     AES256 uses 14 rounds per block.

     We could chop out 4 of the AES rounds by optimizing the code
     for the tau=0 case, or with AD shenenegans, but that's probably

     Additionally, we would no longer need to maintain a running SHA-1
     of cells.)

   It seems secure-ish too.  Several cryptographers I know seem to
   think it's likely secure enough, and almost surely at least as
   good as AES.

   [There are many other competing wide-block SPRP constructions if
   you like.  Many require blocks be an integer number of blocks, or
   aren't tweakable.  Some are slow.  Do you know a good one?]

3.3. Why _not_ AEZ?

   There are also some reasons to consider avoiding AEZ, even if we do
   decide to use a wide-block cipher.

   FIRST it is complicated to implement.  As the specification says,
   "The easiness claim for AEZ is with respect to ease and versatility
   of use, not implementation."

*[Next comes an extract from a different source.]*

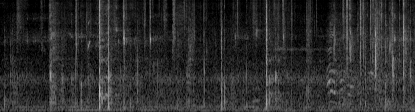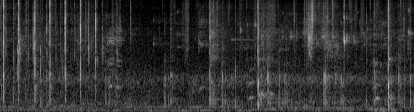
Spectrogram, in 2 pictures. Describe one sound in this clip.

   SECOND, it's still more complicated to implement well (fast,
   side-channel-free) on systems without AES acceleration.  We'll need
   to pull the round functions out of fast assembly AES, which is
   everybody's favorite hobby.

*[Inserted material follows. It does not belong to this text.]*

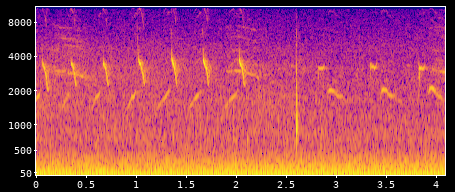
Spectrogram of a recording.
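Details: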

   THIRD, it's really horrible to try to do it in hardware.

   FOURTH, it is comparatively new.  Although several cryptographers
   like it, and it is closely related to a system with a security proof,
   you never know.

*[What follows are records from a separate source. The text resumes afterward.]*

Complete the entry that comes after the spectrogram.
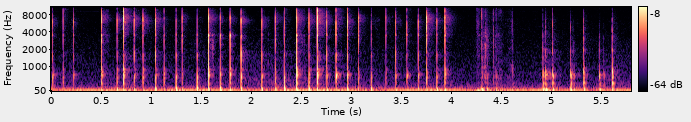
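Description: A pink soft plastic lotion squeeze tube with a gold cap, partly full, is tapped rapidly with fingertips and nails. The result is a fast run of crisp, dry clicks with bright edges and almost no ring over a steady low hum. The tapping thins out briefly near the four-second mark, then continues in looser, scattered taps.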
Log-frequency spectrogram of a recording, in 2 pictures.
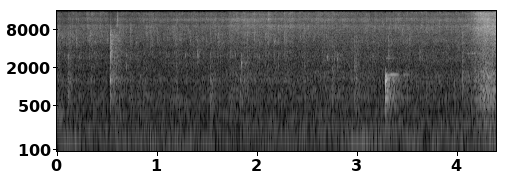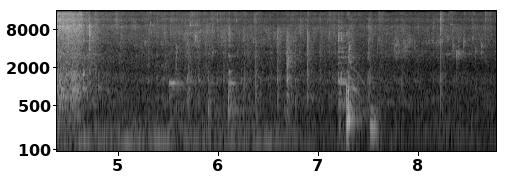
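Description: Onion, green chili and garlic frying in a pan, a steady sizzle with occasional stirring scrapes and clinks, plus one brief louder hiss burst midway; no talking.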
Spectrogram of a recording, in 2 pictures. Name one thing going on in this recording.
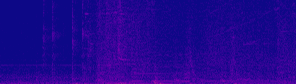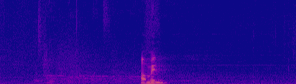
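Fantasy spell effects whoosh and crackle during a fight.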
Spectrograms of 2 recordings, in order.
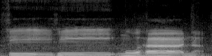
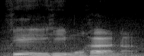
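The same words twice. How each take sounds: First: The vowel after h is lengthened. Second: The vowel after h is kept short. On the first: "riwayat Hafaz ada silahnya" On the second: "Imam Hamzah membaca kasrah tanpa silah"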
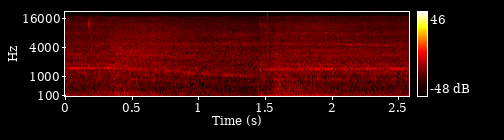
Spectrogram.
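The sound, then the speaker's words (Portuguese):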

   FIFTH, something better may come along.

4. Alternative designs

4.1. Only one key

   We already use different nonces for the forward and reverse
   direction; according to the AEZ design, this is sufficient to
   give security, even if K_b and K_f are the same.  We could
   generate and store only half as much key material by using only a
   single key per circuit.

4.2. Authenticating things differently

   Adding only _a part of the plaintext_ of the previous cell seems
   a little screwy: that's usually easy information to predict.  I
   believe this is secure, however, since the only purpose here is
   to ensure that _if_ the previous cell was corrupted, subsequent
   cells will be corrupted too.

   We could authenticate more stuff, however.  We could, for
   example, authenticate the _entire_ previous ciphertext cell.  Or
   we could authenticate the last 8 bytes of ciphertext and the
   last 24 bytes of plaintext.

   (Another thing we might dislike about the current proposal is
   that it appears to requires us to remember 32 bytes of plaintext
   until we get another cell.  But that part is fixable: note that
   in the structure of AEZ, the AD is processed in the AEZ-hash()
   function, and then no longer used.  We can compute the AEZ-hash()
   to be used for the next cell after each cell is en/de crypted.)

4.3. A forward-secure variant.

   We might want the property that after every cell, we can forget
   some secret that would enable us to decrypt that cell if we saw
   it again.

   One way to do this, at a little extra expense, is to keep a 16 or
   32 byte 'chaining' value that changes after each cell.  The
   initial chaining value in each direction would be another output
   of the HKDF.  We could use it as an extra AD for the AEZ

   To update the chaining value, we need a one-way function.  One
   option would be your-favorite-hash-function; blake2b isn't _that_
   bad, right?

   We could also try to XOR it with a function of some hidden value
   from AEZ: E(S,-1,?) is promising, but it would require that we
   get our hands inside of our AEZ implementation.  Also it would
   require a real cryptographer to come up with it. :)

   A more severe option is to update the entire key after each
   cell. This would conflict with 4.1 above, and cost us a bit more.

   A positively silly option would be to reserve the last X bytes of
   each relay cell's plaintext for random bytes, if they are not
   used for payload.  This would help forward secrecy a little, in a
   really doofy way.

   Any other ideas?

4.4. SHA256 is stupid

   We could update the ntor definition used in this to use blake2b as
   its tweakable hash and for its KDF as well.

   (This would be faster _and_ more secure, not only because blake2b
   is lots faster than SHA256, but also because we could use the
   personalization and salt and key features of blake2b to avoid

   Or there's sha3 I guess if you want to do that.

More information about the tor-dev mailing list